University of Wisconsin–Madison

International students

International students who are first-year undergraduates listen to a presentation by an advisor in International Student Services (ISS), about legal information related to staying in the U.S. as a student during a Student Orientation, Advising and Registration (SOAR) session at Union South.International Student Services (ISS) is your main resource on campus and has advisors who can assist you with visa, social and employment issues. Visit their website for more information or to schedule an appointment.

All new international students attend the ISS mandatory orientation program. This is required by both the university and federal visa regulations. At the orientation, new students will register their arrival on the F or J student visa and gain information on maintaining legal status while attending UW-Madison. The orientation also offers information on how to get involved in ISS and campus programs, as well as how to take advantage of services available both on and off campus. Read more about the mandatory orientation.

The Guide for International Students is a comprehensive and valuable resource sent to international applicants when they first apply for their I-20. The guide provides appropriate resources and information on any of the following topics: obtaining a student visa, maintaining immigration status, academic and enrollment requirements for international students, and employment options for international students.

A student holds information for international students at a presentation by an advisor in International Student Services (ISS).Student life resources

Information about dependents and housing

Sufficient funds

International applicants are required to have sufficient funds to completely cover their expenses while attending UW-Madison. Visit the Graduate School website for the most current information.

English language proficiency

International flags representing countries from around the world hang from the ceiling at the Eagle Heights Community Center.Every applicant whose native language is not English, or whose undergraduate instruction was not in English, must provide an English proficiency test score. If your score is more than two years old from when your admission term starts, it is considered too old and will not be accepted. Country of citizenship does not exempt applicants from this requirement. Language of instruction at the college or university level, and how recent it has been, are the determining factors in meeting this requirement.

Applicants are exempt if:

  • English is the exclusive language of instruction at the undergraduate institution; or
  • They have earned a degree from a regionally accredited U.S. college or university not more than 5 years prior to the anticipated semester of enrollment; or
  • They have completed at least two full-time semesters of graded course work, exclusive of ESL courses, in a U.S. college or university, or at an institution outside the U.S. where English is the exclusive language of instruction, not more than 5 years prior to the anticipated semester of enrollment.

The required scores are: Minimum TOEFL requirement: 92 internet (iBT); 580 paper-based test (PBT); Minimum IELTS requirement: 7.0; Minimum MELAB requirement: 82
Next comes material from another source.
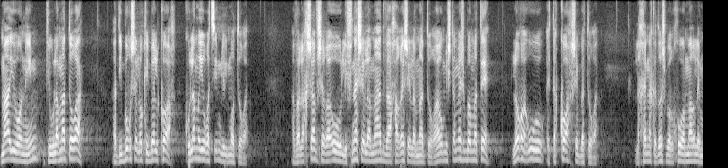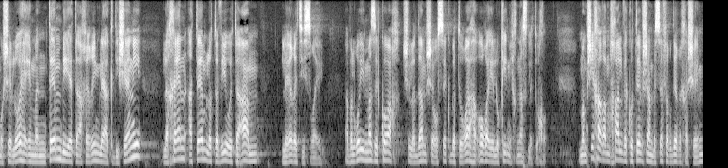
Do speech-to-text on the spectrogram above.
מה היו עונים? כי הוא למד תורה. הדיבור שלו קיבל כוח. כולם היו רצים ללמוד תורה. אבל עכשיו שראו, לפני שלמד ואחרי שלמד תורה, הוא משתמש במטה. לא ראו את הכוח שבתורה. לכן הקדוש ברוך הוא אמר למשה, לא האמנתם בי את האחרים להקדישני, לכן אתם לא תביאו את העם לארץ ישראל. אבל רואים מה זה כוח של אדם שעוסק בתורה, האור האלוקי נכנס לתוכו. ממשיך הרמח"ל וכותב שם בספר דרך השם,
Under certain circumstances, and with program approval, admission may be granted with the following scores. However, as a condition for admission, an English assessment test (ESLAT) will be required upon arrival, and any recommended English as a Second Language course must be completed successfully in your first semester. The ranges in which an ESLAT will be required are: TOEFL paper based 550–579; TOEFL (iBT) 80–91; IELTS 6.5; MELAB 77–81.

International Teaching Assistant Training

The ITA Training Program helps non-native English speaking TAs (or potential TAs) to improve their oral communication and classroom teaching skills. The program focuses on three areas essential to good teaching.

  1. Pronunciation and communication skills: language practice to make classroom speech more clear and effective.
  2. Presentation skills: digitally recorded teaching presentations, tutorials and peer feedback.
  3. Cultural background: discussion of the TA’s role, undergraduates’ expectations of a TA and the unique aspects of the U.S. educational system.

In addition to regular class sessions, individual tutorials are scheduled to watch videotaped presentations. The course is offered every semester, fall, spring and summer. The course carries no credits. There are no fees and no required texts. A packet of material from a copy shop will be assigned.

The requirement for admission is a letter or email from the student’s department identifying the student as a TA or a potential TA. Send admission request to

Gail Ibele, ITA Coordinator
608-263-3770
gkibele@wisc.edu

Please include the student’s email address and ID number. Confirmation will be by email.